(some of these may contain mature humour and themes, you have been warned)
-“Questionable Content” by Jeph Jacques – this one has stand-alone joke strips, serious strips and a continous storyline too.
-“Problem Sleuth Adventures” by Andrew Hussie – this webcomic is very long (I haven’t even attempted to read his other comics), but it includes animations and other innovative things too.
-“XKCD” by Randall Munroe – A geek culture/science-based webcomic. The art in this comic is very simple and the focus is very much on the writing.
-“Unicorn Jelly” by Jennifer Diane Reitz – see the previous point on this list.
-“Templar, Arizona” by Spike – this is a more serious, “graphic novel”-style cyberpunk webcomic.
– “Penny Arcade” by Krahulik & Holkins and “Ctrl Alt Del” by Tim Buckley – the two most popular vidoegame-related webcomics on the internet.
– “Looking For Group” by Ryan Sohmer – a comic fantasy webcomic by the guy who makes “Least I Could Do“.
– “Saturday Morning Breakfast Cereal” by Zach Weiner – A geek culture/science-based comedy webcomic.
3) Practice: Likewise, practice your art and writing too – if you’re having trouble keeping your potential webcomic going for ten pages, then it could be that you just need to practice drawing, writing and storytelling a bit more until you feel more confident about your abilities. Although the art in webcomics isn’t as essential as the writing, it’s still important to practice your drawing too.
4) Find a comic idea which is something you would really want to read: This one is fairly self-explanatory.
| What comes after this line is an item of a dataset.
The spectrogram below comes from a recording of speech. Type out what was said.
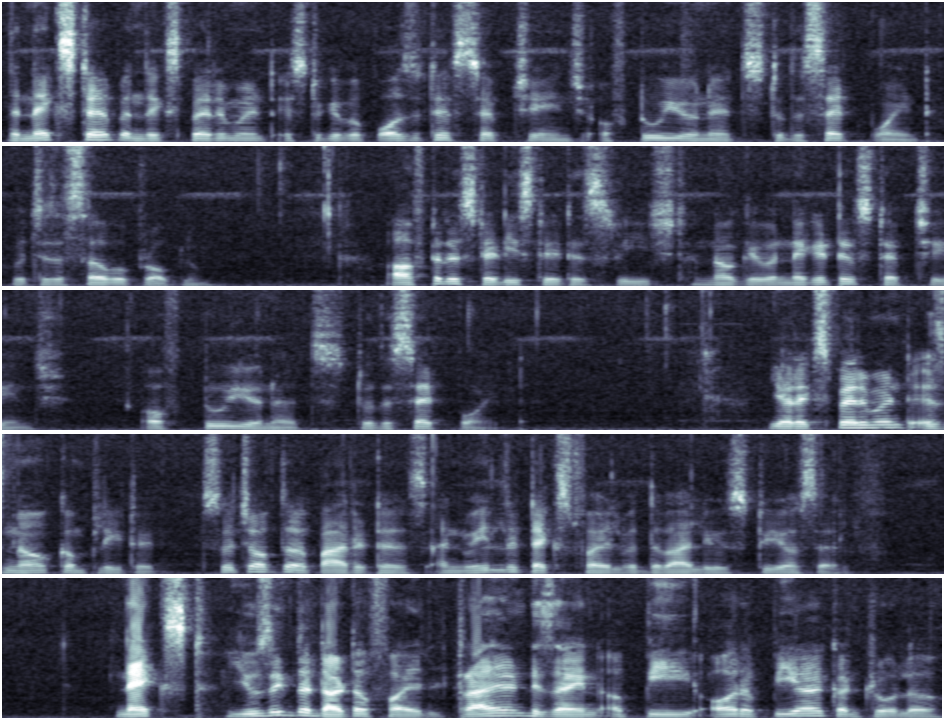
The next step in the experiment is to give a positive step change of 2 units to the set point, which is a servo problem. After the steady state is reached, now give a negative step change of 2 units to the set point. Your experiment is now completed. Switch off the apparatus and mail the text file with the values to yourself. Next, using the data file, try and design a P or a PI controller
See my article about geeking out about your stories for more information.
I hope that this helped – good luck with your webcomic too 🙂
And now – for your amusement – here’s a “never-seen-before” look at a few pages from my unsuccessful webcomics from 2008 and 2009. Enjoy 🙂